Even Microsoft's own computer dictionary includes expansive definitions of "windowing environment" and "windowing software":

windowing environment An operating system or shell that presents the user with specially delineated areas of the screen called windows. Each window can act independently, as if it were a virtual display device. Windowing environments typically allow windows to be resized and moved around on the display. The Apple Macintosh Finder, Microsoft Windows, and the OS/2 Presentation Manager are all examples of windowing environments.

windowing software Programs, such as Microsoft Windows, that enable users to work with multiple on-screen windows. Windowing software acts as an intermediary between an operating system, such as MS-DOS, and application programs designed to work within a windowing environment.
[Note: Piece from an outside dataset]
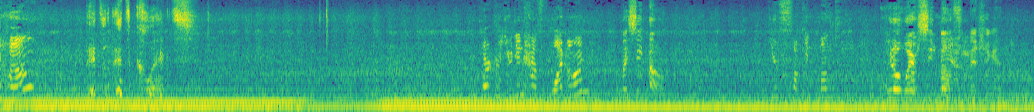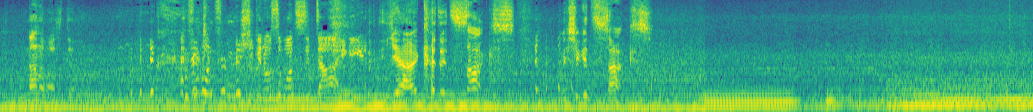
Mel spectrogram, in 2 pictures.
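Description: A car engine drones loudly and steadily, shifting pitch as gears change.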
See also> graphical user interface.

Microsoft Computer Dictionary 368 (1991); see also Microsoft Computer Dictionary 482 (4th ed. 1999).

In addition to consistently coupling the company's name with its various Windows versions, Microsoft also showed that it understood "windows" to denote a class of products by referring to its first Windows product as a "window manager." In a 1983 article discussing the company's introduction of Windows 1.0, the group manager for Microsoft Windows was quoted as saying, "[t]he window manager is actually a small part of this announcement." Steve Ballmer, who was then the vice president for marketing, also described Windows using the same terms: "He [Steve Bulmer (sic)] said that after an extended internal debate about the philosophy of designing window managers, Microsoft had settled on . . . .").

Finally, there is some evidence that Microsoft's competitors also used the term "window manager" to refer to their system software or graphical user interface.

Applying the proper Ninth Circuit test for genericness and the Seventh Circuit's gloss regarding adjectives and other descriptive words that classify the noun to which they are attached in composite terms, the evidence shows that the consuming public used the terms "windows," "window" and "windowing" to refer to a type of graphical user interface or other software program, including operating systems, in which overlapping windows are the predominant visual feature. As a result, the Court did not err in either its legal or factual analysis when it denied Microsoft's motion for a preliminary injunction. The Motion for Reconsideration is DENIED.

Prepared by Jefferson Scher for Law 227: Trademarks & Unfair Competition, Summer 2007. Most citations have been, and other portions of the original opinion may have been, omitted.